But the decision need not be rested on so technical a ground. This court has said that delay creates a presumption of laches. Kane v. Union of Soviet Socialist Republics, 189 F.2d 303 (1951) (Kalodner, J. for the Court en banc ). There are numerous decisions which have established that claims under the Selective Training and Service Act must be brought promptly or be barred by laches.*fn2 In addition, the presumption Judge Kalodner spoke of in Kane is borne out by facts here. As said above, the Veterans' Administration could not help Carmalt because of his long delay. One of the defense witnesses sought for the trial was ill with a bad heart and could not testify. Records which the company might have had concerning Carmalt had disappeared.Taking the plaintiff's own words to the effect that he is thoroughly capable, a delay of seventeen years in bringing a suit appears ridiculous. And even assuming that the Army's medical service is right that Carmalt was under a disability after 1945, there still is an unreasonable delay prior to that time concerning his claim.

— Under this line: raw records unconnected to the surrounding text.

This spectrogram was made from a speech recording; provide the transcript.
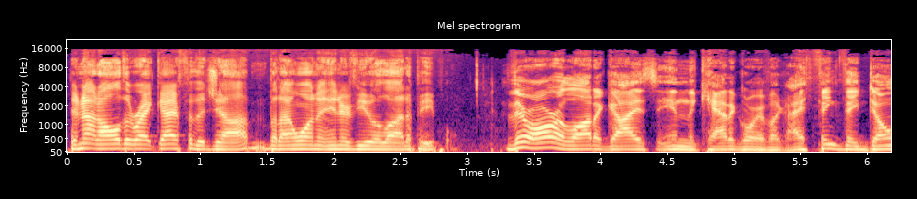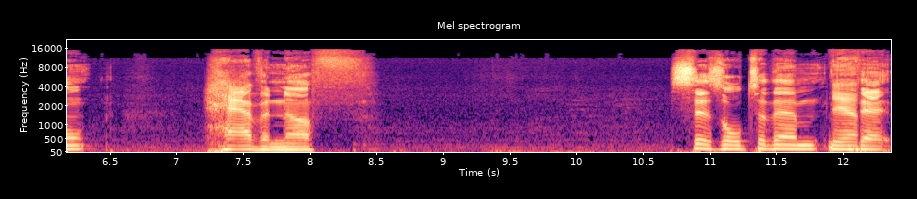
They're not all the right guy for the job, but I want to interview a lot of people. There are a lot of guys in the category of like I think they don't have enough sizzle to them Yeah. that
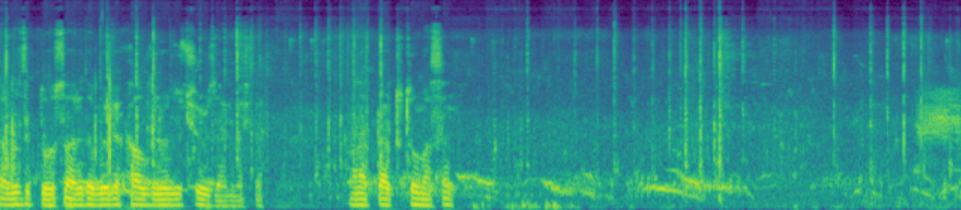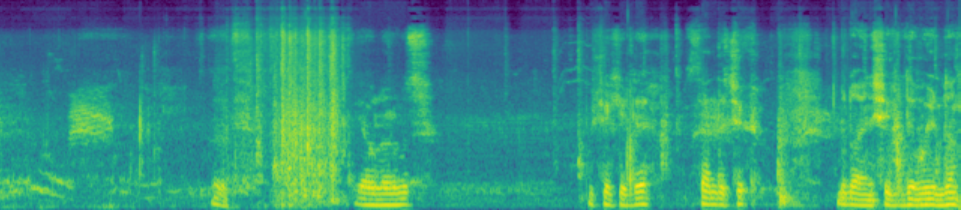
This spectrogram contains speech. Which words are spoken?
Damızlık da olsa arada böyle kaldırıyoruz uçuyoruz arkadaşlar. Kanatlar tutulmasın. Evet. Yavrularımız bu şekilde. Sen de çık. Bu da aynı şekilde oyundan.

There are additional reasons why the district court's result can not stand. There was evidence that the job which Carmalt held when he was working for GMAC had disappeared at the time he made application for reinstatement, because automobiles for private customers were not being produced and the production facilities were devoted to war service. Furthermore, the most the statute requires even if the man is competent to be returned to service, and his former job is available, is one year of employment.*fn3 The district court gave the man a judgment for the maximum wages for the position for more than the one year, and there is nothing to show that Carmalt ever would have attained the maximum wage. He was hired on probation only and there is evidence that his service was unsatisfactory.
This was a long, hard trial. The plaintiff insisted on being his own attorney and it appears from the record that the only help he would accept was from the judge's law clerk. As is not unusual when one side is badly presented and the other side is well represented, a judge's impulses are to make sure that the badly represented side gets his case adequately presented. It is hard to tell from the record when Carmalt is an advocate and when he is being a witness. Without changing physical position in the court room he shifted his role at frequent intervals. The trial judge said at one point that he needed "the patience of two Jobs and the wisdom of two Solomons" to decide the case. That he did. The whole thing was a great trial to the patience of the judge. But he did say things about the defendant and the defendant's lawyer which he should be sorry he said. "It is important that judges be ever alert to their responsibility for upholding the dignity and prestige of our judicial system." Blazina v. Bouchard, 286 F.2d 507, 512 (3d Cir. 1961).In view of the fact that the case is to be decided on grounds of abandonment and laches, there will be no detailed discussion of this point.
The judgment of the district court will be reversed and the case remanded with directions to enter judgment ...